== INPUT ==
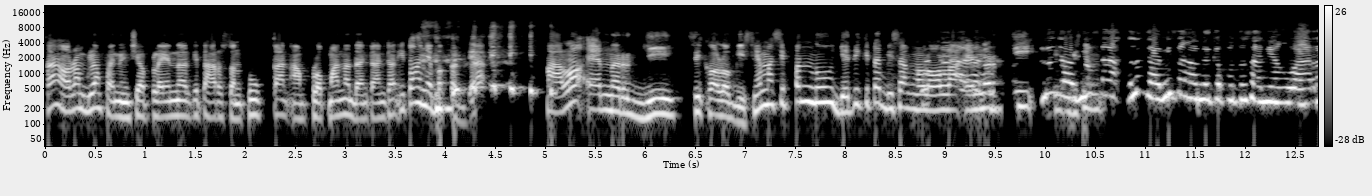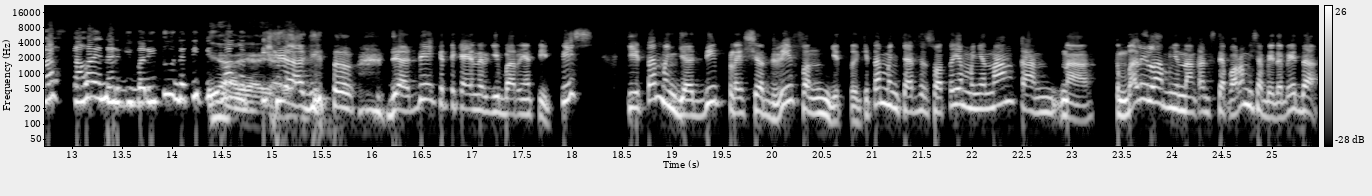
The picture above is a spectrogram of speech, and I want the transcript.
kan orang bilang financial planner kita harus tentukan amplop mana dan kawan-kawan itu hanya bekerja kalau energi psikologisnya masih penuh. Jadi kita bisa ngelola energi, Lu nggak bisa bisa, lu nggak bisa ngambil keputusan yang waras kalau energi bar itu udah tipis Iya, banget. iya, iya. Iya gitu. Jadi ketika energi barnya tipis, kita menjadi pleasure driven gitu. Kita mencari sesuatu yang menyenangkan. Nah, kembalilah menyenangkan setiap orang bisa beda-beda.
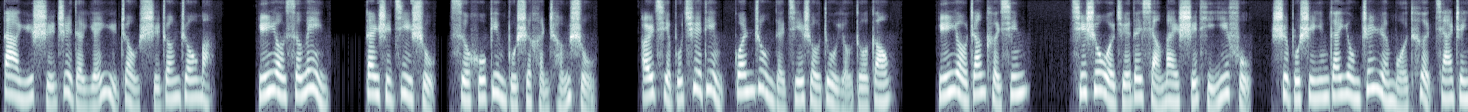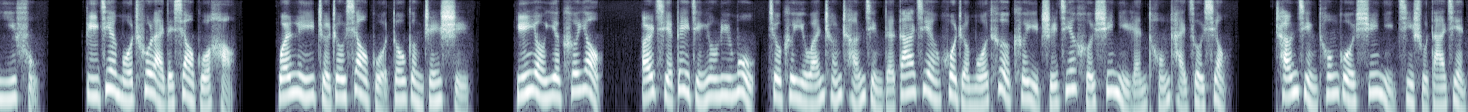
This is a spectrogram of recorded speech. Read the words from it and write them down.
大于实质的元宇宙时装周吗？云有 Celine，但是技术似乎并不是很成熟。而且不确定观众的接受度有多高。云有张可欣，其实我觉得想卖实体衣服，是不是应该用真人模特加真衣服，比建模出来的效果好，纹理褶皱效果都更真实。云有叶科佑，而且背景用绿幕就可以完成场景的搭建，或者模特可以直接和虚拟人同台作秀，场景通过虚拟技术搭建。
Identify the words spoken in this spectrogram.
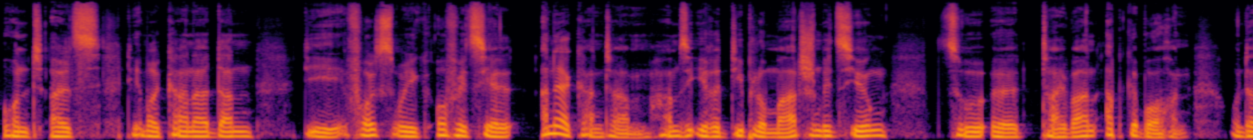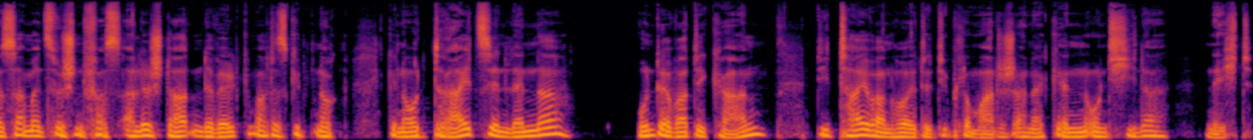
Und als die Amerikaner dann die Volksrepublik offiziell anerkannt haben, haben sie ihre diplomatischen Beziehungen zu äh, Taiwan abgebrochen. Und das haben inzwischen fast alle Staaten der Welt gemacht. Es gibt noch genau 13 Länder und der Vatikan, die Taiwan heute diplomatisch anerkennen und China nicht.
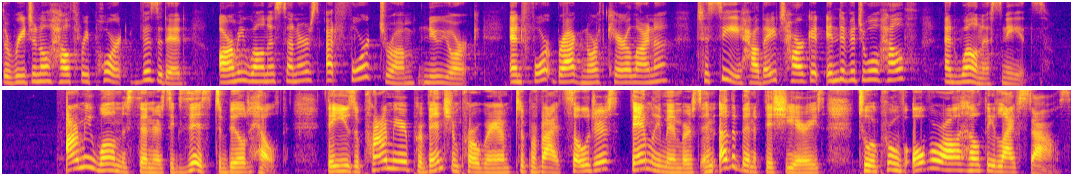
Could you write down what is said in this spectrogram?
The Regional Health Report visited Army Wellness Centers at Fort Drum, New York, and Fort Bragg, North Carolina, to see how they target individual health and wellness needs. Army Wellness Centers exist to build health. They use a primary prevention program to provide soldiers, family members, and other beneficiaries to improve overall healthy lifestyles.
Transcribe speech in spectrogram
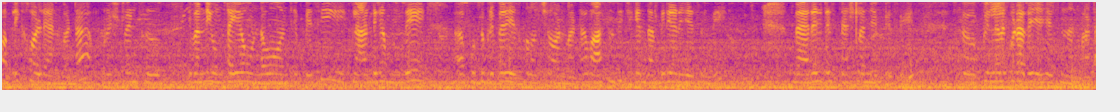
పబ్లిక్ హాలిడే అనమాట రెస్టారెంట్స్ ఇవన్నీ ఉంటాయో ఉండవో అని చెప్పేసి ప్లాన్డ్గా ముందే ఫుడ్ ప్రిపేర్ చేసుకొని వచ్చాం అనమాట వాసంతి చికెన్ దమ్ బిర్యానీ చేసింది. మ్యారేజ్ డే స్పెషల్ అని చెప్పేసి. సో పిల్లలకు కూడా అదే చేసేసింది అనమాట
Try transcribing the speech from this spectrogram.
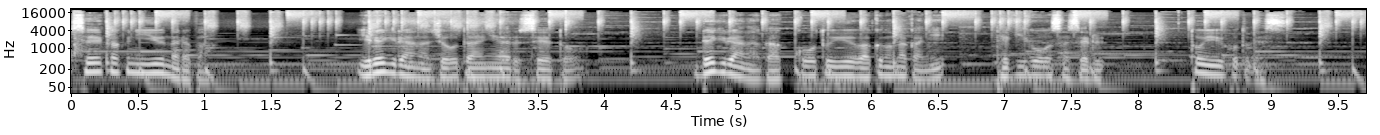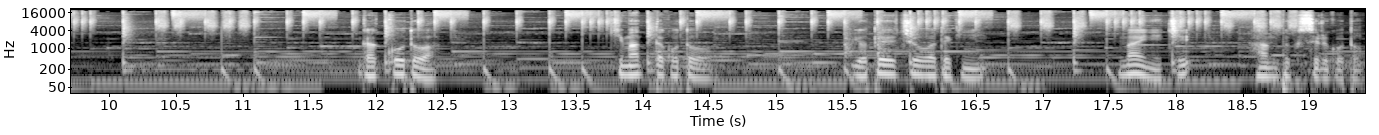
正確に言うならばイレギュラーな状態にある生徒をレギュラーな学校という枠の中に適合させるということです。学校とは決まったことを予定調和的に毎日反復すること。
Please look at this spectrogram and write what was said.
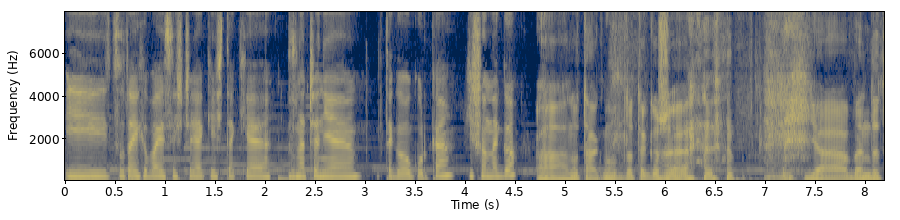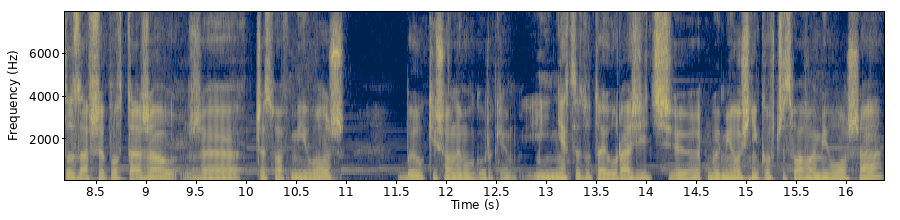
I tutaj chyba jest jeszcze jakieś takie znaczenie tego ogórka kiszonego. A, no tak, no dlatego, że ja będę to zawsze powtarzał, że Czesław Miłosz był kiszonym ogórkiem. I nie chcę tutaj urazić e, miłośników Czesława Miłosza,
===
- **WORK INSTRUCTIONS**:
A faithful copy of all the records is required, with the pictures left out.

- **WRITTEN ANSWER**:
The picture above is a spectrogram of speech, and I want the transcript.
kan orang bilang financial planner kita harus tentukan amplop mana dan kawan-kawan itu hanya bekerja kalau energi psikologisnya masih penuh. Jadi kita bisa ngelola energi, Lu nggak bisa bisa, lu nggak bisa ngambil keputusan yang waras kalau energi bar itu udah tipis Iya, banget. iya, iya. Iya gitu. Jadi ketika energi barnya tipis, kita menjadi pleasure driven gitu. Kita mencari sesuatu yang menyenangkan. Nah, kembalilah menyenangkan setiap orang bisa beda-beda.
This is a spectrogram of recorded speech. Read the words from it and write them down.
大于实质的元宇宙时装周吗？云有 Celine，但是技术似乎并不是很成熟。而且不确定观众的接受度有多高。云有张可欣，其实我觉得想卖实体衣服，是不是应该用真人模特加真衣服，比建模出来的效果好，纹理褶皱效果都更真实。云有叶科佑，而且背景用绿幕就可以完成场景的搭建，或者模特可以直接和虚拟人同台作秀，场景通过虚拟技术搭建。
Identify the words spoken in this spectrogram.
Und als die Amerikaner dann die Volksrepublik offiziell anerkannt haben, haben sie ihre diplomatischen Beziehungen zu äh, Taiwan abgebrochen. Und das haben inzwischen fast alle Staaten der Welt gemacht. Es gibt noch genau 13 Länder und der Vatikan, die Taiwan heute diplomatisch anerkennen und China nicht.
Could you write down what is said in this spectrogram?
The Regional Health Report visited Army Wellness Centers at Fort Drum, New York, and Fort Bragg, North Carolina, to see how they target individual health and wellness needs. Army Wellness Centers exist to build health. They use a primary prevention program to provide soldiers, family members, and other beneficiaries to improve overall healthy lifestyles.
Transcribe speech in spectrogram
పబ్లిక్ హాలిడే అనమాట రెస్టారెంట్స్ ఇవన్నీ ఉంటాయో ఉండవో అని చెప్పేసి ప్లాన్డ్గా ముందే ఫుడ్ ప్రిపేర్ చేసుకొని వచ్చాం అనమాట వాసంతి చికెన్ దమ్ బిర్యానీ చేసింది. మ్యారేజ్ డే స్పెషల్ అని చెప్పేసి. సో పిల్లలకు కూడా అదే చేసేసింది అనమాట
Try transcribing the speech from this spectrogram.
正確に言うならばイレギュラーな状態にある生徒をレギュラーな学校という枠の中に適合させるということです。学校とは決まったことを予定調和的に毎日反復すること。
Please look at this spectrogram and write what was said.
I tutaj chyba jest jeszcze jakieś takie znaczenie tego ogórka kiszonego. A, no tak, no dlatego, że ja będę to zawsze powtarzał, że Czesław Miłosz był kiszonym ogórkiem. I nie chcę tutaj urazić e, miłośników Czesława Miłosza,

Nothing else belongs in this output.